WHAT’S IT ALL ABOUT?

Players use rackets to hit a light, hollow ball across a table divided into two halves by a net.

Players must allow the ball played toward them only one bounce on their side of the table before returning it to the opposite side.

Points are scored when a player fails to return the ball within the rules, including failing to make a correct service, failing to make a correct return, striking the ball twice or moving the playing surface.

All matches in the Singles events are best of seven games, while the Doubles and Team events are best of five games. A game is won by the player first scoring 11 points or more with a lead of at least two points.

WHY YOU’LL LOVE WATCHING TABLE TENNIS

Table tennis is the world’s largest participation sport with 40 million competitive table tennis players and countless millions playing recreationally. To compete at an international level athletes need reflexes so sharp it appears they have a sixth sense.

Some players rely on attacking shots to outwit opponents, while others are content to soak up the pressure – playing defensively before turning the tables with an explosive change of pace.

TABLE TENNIS PUB QUIZ ROUND

  • Singapore’s Jia Wei Li is the most successful Commonwealth athlete in table tennis, with six Gold medals to date. 
  • Table tennis first appeared on the Commonwealth Games programme in Manchester 2002. 
  • 32 teams competed for medals in Delhi 2010.

KNOW YOUR TABLE TENNIS TERMINOLOGY
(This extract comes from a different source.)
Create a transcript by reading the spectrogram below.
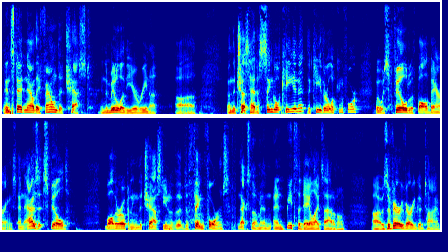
Instead, now they found a chest in the middle of the arena. Uh, and the chest had a single key in it, the key they're looking for, but it was filled with ball bearings. And as it spilled while they're opening the chest, you know, the, the thing forms next to them and, and beats the daylights out of them. Uh, it was a very, very good time.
  • Blade – the flat, rigid part of the racket used for striking the ball. 
  • Loop – an attacking shot often played with topspin. 
  • Penhold – a type of grip where the racket is held as if it were a pen. 
  • Let – occurs when the result is not scored. As well as service, a let can be called if play is interrupted. 
  • Time-out – each player may claim a time-out of up to one minute during a match.

 

The Glasgow XX Commonwealth Games are now over. This website is closed and for reference purposes only. Some external links may no longer work. For the latest news and information, please visit the Commonwealth Games Federation website.